Ethnic markets are increasingly attractive to major corporations. Spending on the Hispanic ad market alone was a record $3 billion in 2002, according to the Association of Hispanic Ad Agencies.
Current media ownership rules tend to keep big media invested in the mainstream or “general market.” The rules limit one owner to eight radio stations and one of the top four TV stations in a city. Also, one company cannot own a daily newspaper and a radio or television station in the same market.
These rules, and others, are likely to be lifted or relaxed in the vote scheduled for June 2, according to FCC officials. Michael K. Powell, son of U.S. Secretary of State Colin Powell, chairs the five-member FCC and is a proponent of media deregulation.
Jonathan S. Adelstein, the other Democratic commissioner, says the expected changes will trigger a “tsunami” of consolidation that favors conglomerates such as AOL Time Warner, News Corp., Disney and Viacom.

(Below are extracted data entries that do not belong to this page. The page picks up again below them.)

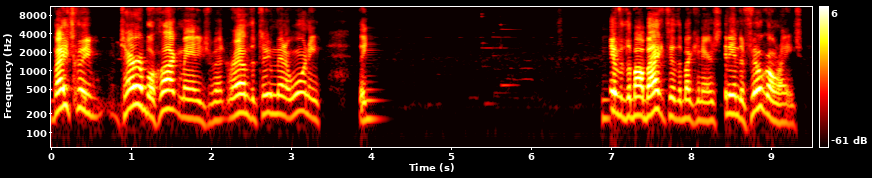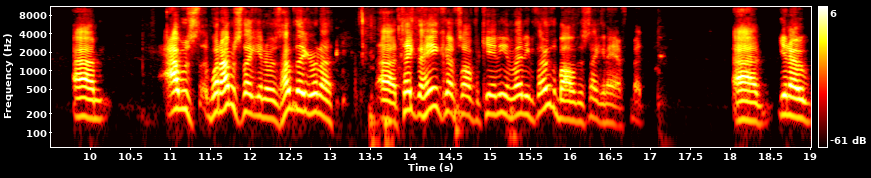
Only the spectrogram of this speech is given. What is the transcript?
basically terrible clock management around the two minute warning, they give the ball back to the Buccaneers, get into field goal range. Um, I was what I was thinking was hope they're going to uh, take the handcuffs off of Kenny and let him throw the ball in the second half. But uh, you know,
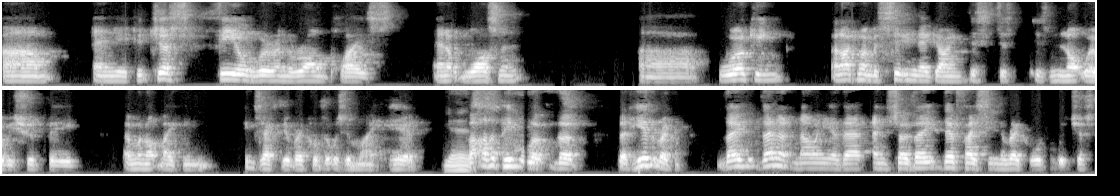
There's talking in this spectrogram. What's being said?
um, and you could just feel we're in the wrong place, and it wasn't uh, working. And I can remember sitting there going, "This just is not where we should be, and we're not making exactly the record that was in my head." Yes. But other people that, that that hear the record, they they don't know any of that, and so they they're facing the record with just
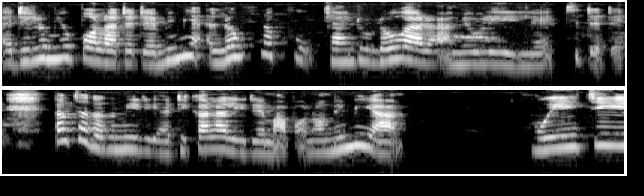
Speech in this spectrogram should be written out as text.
အဲဒီလိုမျိုးပေါ်လာတတ်တယ်မိမိကအလုံးနှစ်ခုဂျိုင်းတူလောက်ရတာအမျိုးလေးတွေလည်းဖြစ်တတ်တယ်တောက်ချက်သားသမီးတွေကဒီကာလလေးထဲမှာပေါ့နော်မိမိကငွေကြီး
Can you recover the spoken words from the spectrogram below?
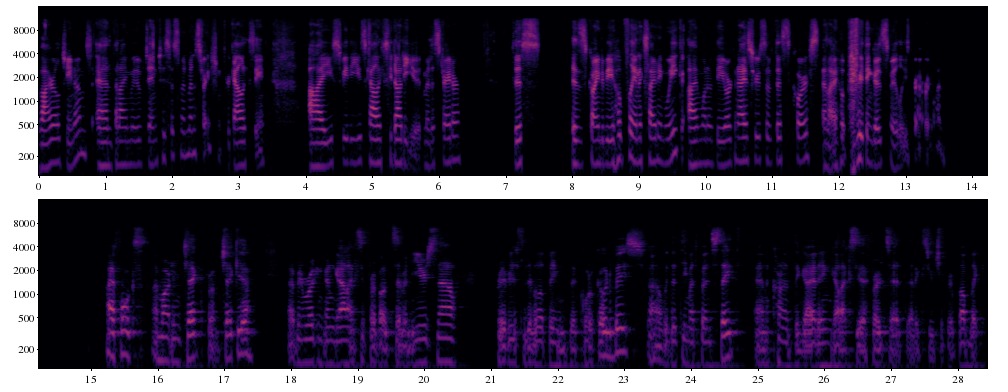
viral genomes, and then I moved into system administration for Galaxy. I used to be the usegalaxy.eu administrator. This is going to be hopefully an exciting week. I'm one of the organizers of this course, and I hope everything goes smoothly for everyone. Hi, folks. I'm Marten Čech from Czechia. I've been working on Galaxy for about seven years now. previously developing the core code base uh, with the team at Penn State and currently guiding Galaxy efforts at ELIXIR Czech Republic.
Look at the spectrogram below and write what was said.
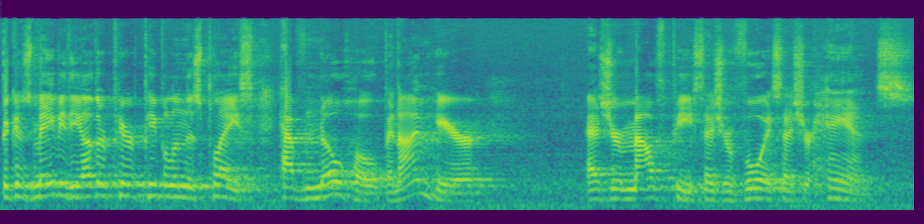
Because maybe the other people in this place have no hope, and I'm here as your mouthpiece, as your voice, as your hands.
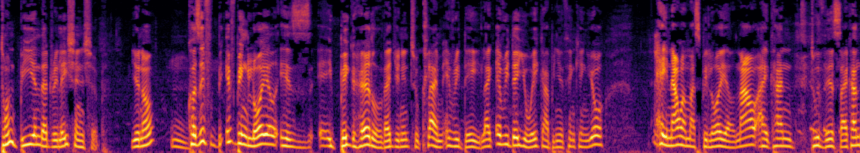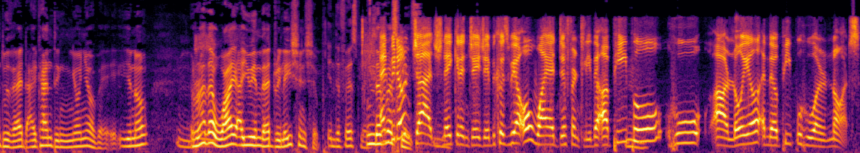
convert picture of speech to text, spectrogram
don't be in that relationship. You know, Mm. because if if being loyal is a big hurdle that you need to climb every day, like every day you wake up and you're thinking, yo. Hey, now I must be loyal. Now I can't do this. I can't do that. I can't, nyonyo, you know. Mm. Rather, why are you in that relationship? in the first place. The and we don't place? judge mm. Naked and JJ because we are all wired differently. There are people mm. who are loyal and there are people who are not.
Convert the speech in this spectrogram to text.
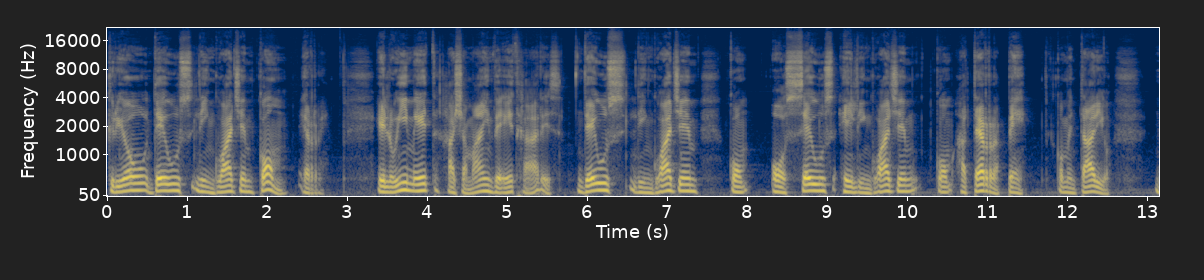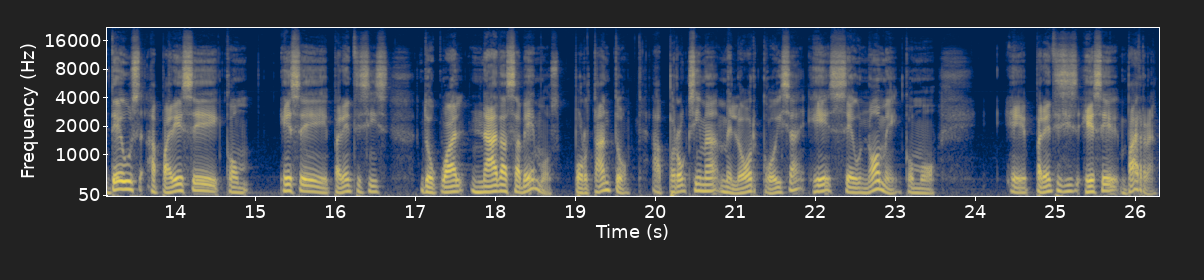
Creó Deus linguagem com R. Elohim et Hashamayim ve'et haares. Deus linguagem com Oseus e linguagem com a terra P. Comentario. Deus aparece con ese paréntesis do cual nada sabemos. Por tanto, a próxima melhor coisa é seu nome, como eh, paréntesis S barra.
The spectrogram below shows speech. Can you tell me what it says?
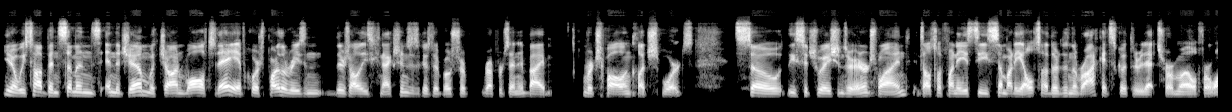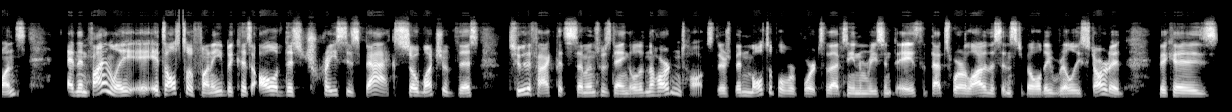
you know, we saw Ben Simmons in the gym with John Wall today. Of course, part of the reason there's all these connections is because they're both represented by Rich Paul and Clutch Sports. So these situations are intertwined. It's also funny to see somebody else other than the Rockets go through that turmoil for once. And then finally, it's also funny because all of this traces back so much of this to the fact that Simmons was dangled in the Harden talks. There's been multiple reports that I've seen in recent days that that's where a lot of this instability really started because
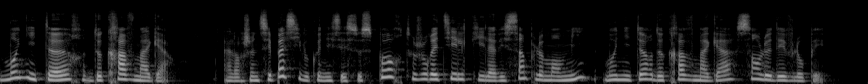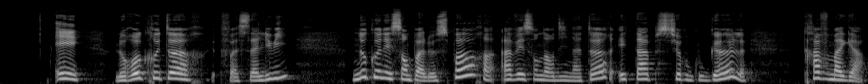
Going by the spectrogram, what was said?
moniteur de Krav Maga. Alors je ne sais pas si vous connaissez ce sport, toujours est-il qu'il avait simplement mis moniteur de Krav Maga sans le développer. Et le recruteur face à lui, ne connaissant pas le sport, avait son ordinateur et tape sur Google Krav Maga.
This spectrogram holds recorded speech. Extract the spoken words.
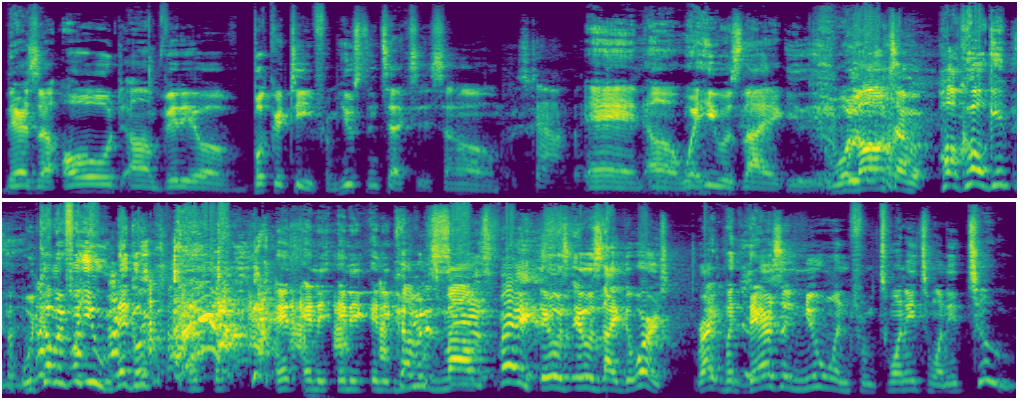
There's an old um, video of Booker T from Houston, Texas. Um, It's time, and uh, where he was like, well, long time ago, Hulk Hogan, we coming for you, nigga. And, and, and, he, and, he, and he covered his mouth. his face. It was it was like the worst, right? But there's a new one from 2022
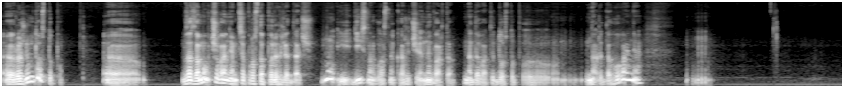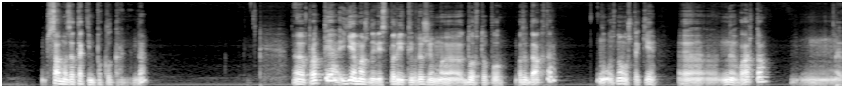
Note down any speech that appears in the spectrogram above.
режим доступу. Е, За замовчуванням це просто переглядач. Ну і дійсно, власне кажучи, не варто надавати доступ е, на редагування саме за таким покликанням. Да? Е, Проте є можливість перейти в режим е, доступу редактор. Ну, знову ж таки, е, не варто. Е,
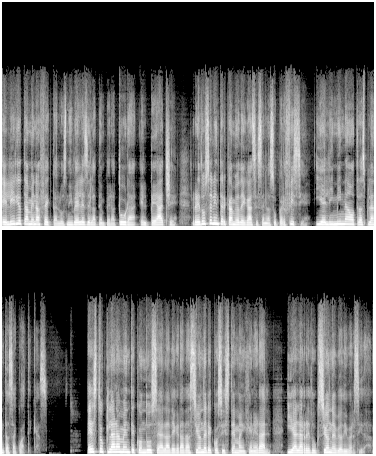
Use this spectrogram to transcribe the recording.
El lirio también afecta los niveles de la temperatura, el pH, reduce el intercambio de gases en la superficie y elimina otras plantas acuáticas. Esto claramente conduce a la degradación del ecosistema en general y a la reducción de biodiversidad.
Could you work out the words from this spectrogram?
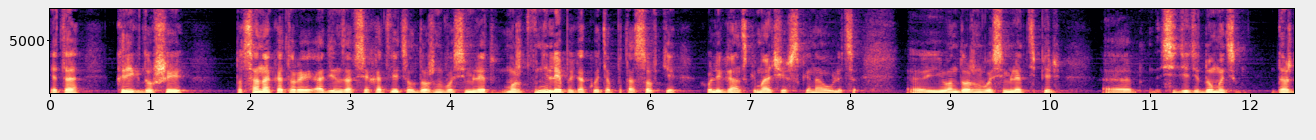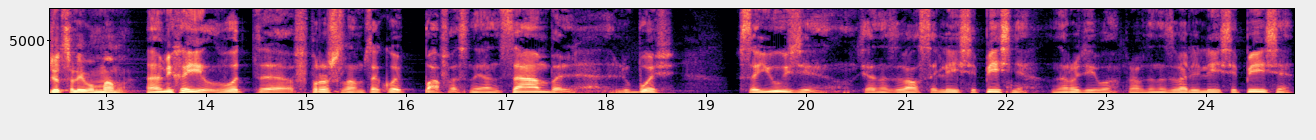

The head of the Congressional Hispanic Caucus, Rep. Ciro Rodríguez (D-Tex.), sent a letter to Powell expressing worry at the proposed rule changes in light of the “rapid consolidation currently taking place in the Latino media market” and its unclear impact on Hispanic-owned media.
With investors such as U.S. radio giant Clear Channel and California billionaire A. Jerrold Perenchio playing pivotal roles, a proposed $3.5 billion merger announced in 2002 folded Hispanic Broadcasting Inc., the largest Latino radio chain, into No. 1 Spanish-language television network Univision.
Telemundo the second-largest Spanish-language network was purchased by NBC in 2002.
Some have accused Univi-sion, a publicly traded company, of trying to monopolize the Latino media with its Internet, record label, television and now radio interests. But Stephanie Pillersdorf, Univision spokeswoman, says a muscular Univision helps the entire Hispanic media attract investment and high-profile ad clients. “I think it was about time there was a Hispanic company that could compete with the likes of AOL Time Warner,” Pillersdorf says.
Pillersdorf says Univision can grow without losing the community focus that has characterized its news stations.
Powell has said he believes big companies are often in consumers’ interests, since they can invest in more varied and high-quality programming. Plus, he says, technology like cable and Internet has helped produce a dizzying array of outlets with niche audiences. He argues “fierce competition” leads to a media that is responsive to U.S. consumers.
But Harrison Chastang, news director of San Francisco’s African American-owned KPOO-FM, said past media deregulation led to less competition and less choice.
”One of the biggest victims of radio consolidation has been Black-owned radio,” Chastang wrote recently in an editorial for the San Francisco Bay View, a Black newspaper.
As a result of the 1996 Telecommunications Act, five corporations, including Clear Channel, which has over 1,200 stations, now own 80 percent of U.S. radio stations, Chastang wrote.
José del Castillo, publisher of San Francisco’s El Mensajero weekly, says he and others in community publishing could be affected by the scrapping of the rule that prohibits one owner from having both broadcast properties and a daily newspaper in one area: “Someone like Univision could decide to get involved in publishing and create all kinds of havoc.”
Felix Guo, station manager of the Chinese-language KAZN radio in Los Angeles, part of the Chinese-owned Multicultural Broadcasting Inc., says his mid-sized company is financially strong and not worried about surviving under new rules.
However, Guo says, true ethnic voices may become harder to find, since deregulation will favor bigger companies that, regardless of their commitment to ethnic audiences, are less steeped in the concerns of specific communities. “We need more, not less, regulation,” he said. “Particularly in these times of catastrophic events, we need to hear that weaker voice. It’s that minority voice being heard that makes democracy work.”